Japan is set to host the Olympics later this month, despite the fact that less than 10% of its population has been fully vaccinated against Covid-19. “It feels like a runaway train. There’s no stopping it,” says Motoko Rich in this podcast for The Daily. Japan has invested more than $15bn in the Tokyo Games, and can’t break its contract with the International Olympic Committee. The event has also become a question of national pride, reflecting Japan’s handling of the pandemic. Prime Minister Yoshihide Suga’s career is “dead in the water” if he cancels the event.

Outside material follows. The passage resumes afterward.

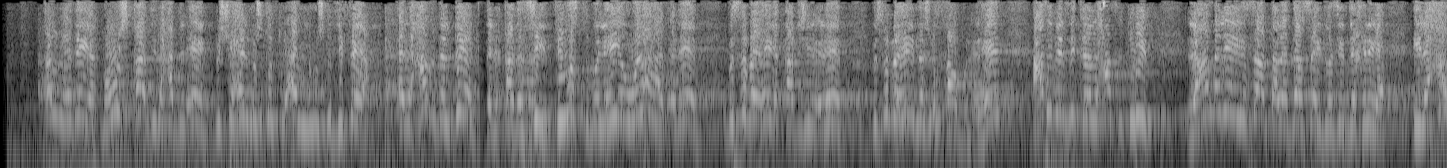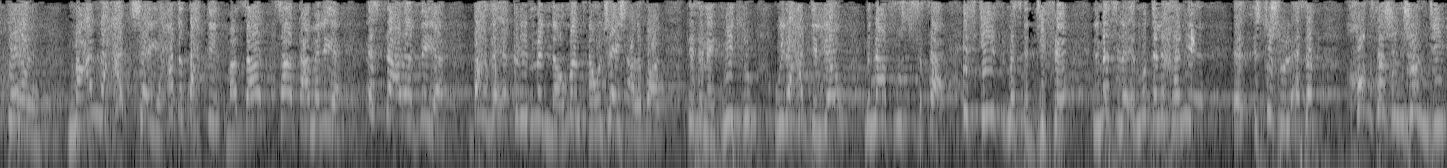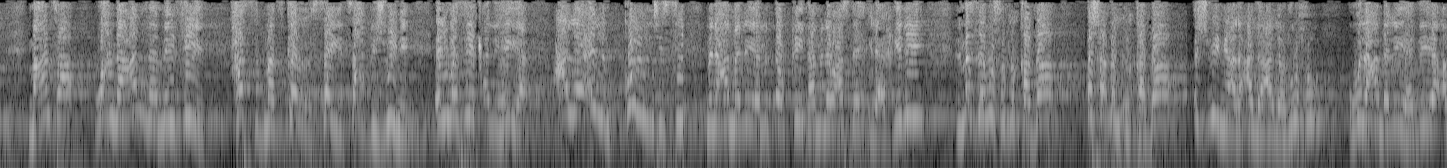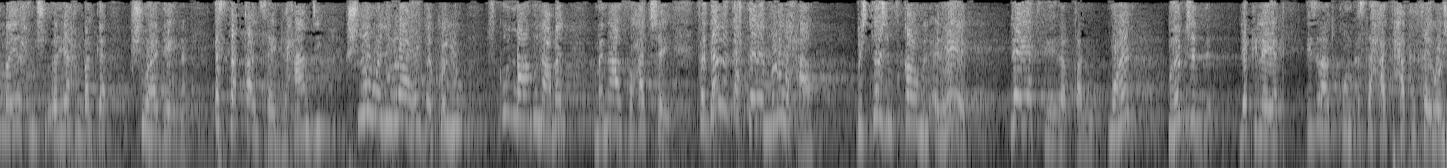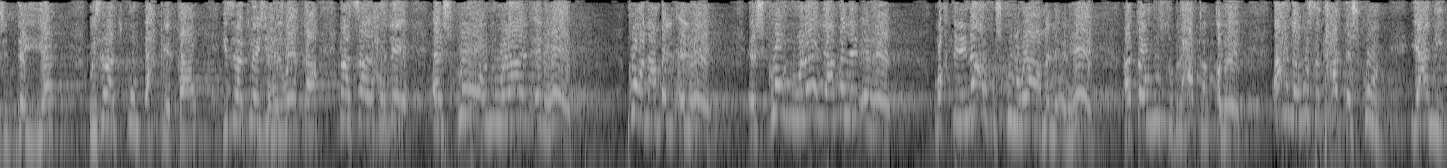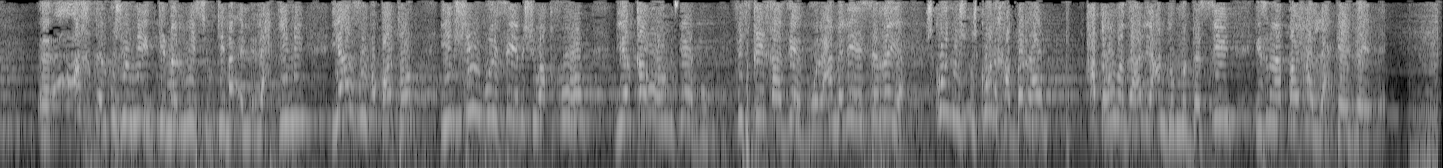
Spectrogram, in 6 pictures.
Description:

He may also be “damned” if it goes ahead. When the Games were postponed in 2020, Japan appeared to have the virus under control. Yet 2021 has seen a surge in infections and deaths, unnerving the Japanese public. Many are frustrated by the sluggish vaccine rollout, and 85% of people fear the Olympics will be a super-spreader event, plunging Japan back into lockdown. The lighting of the relay torch triggered a wave of protests and petitions to cancel or postpone the event. Rather than being a moment of national triumph, the Olympics may reveal that the pandemic is far from over in Japan.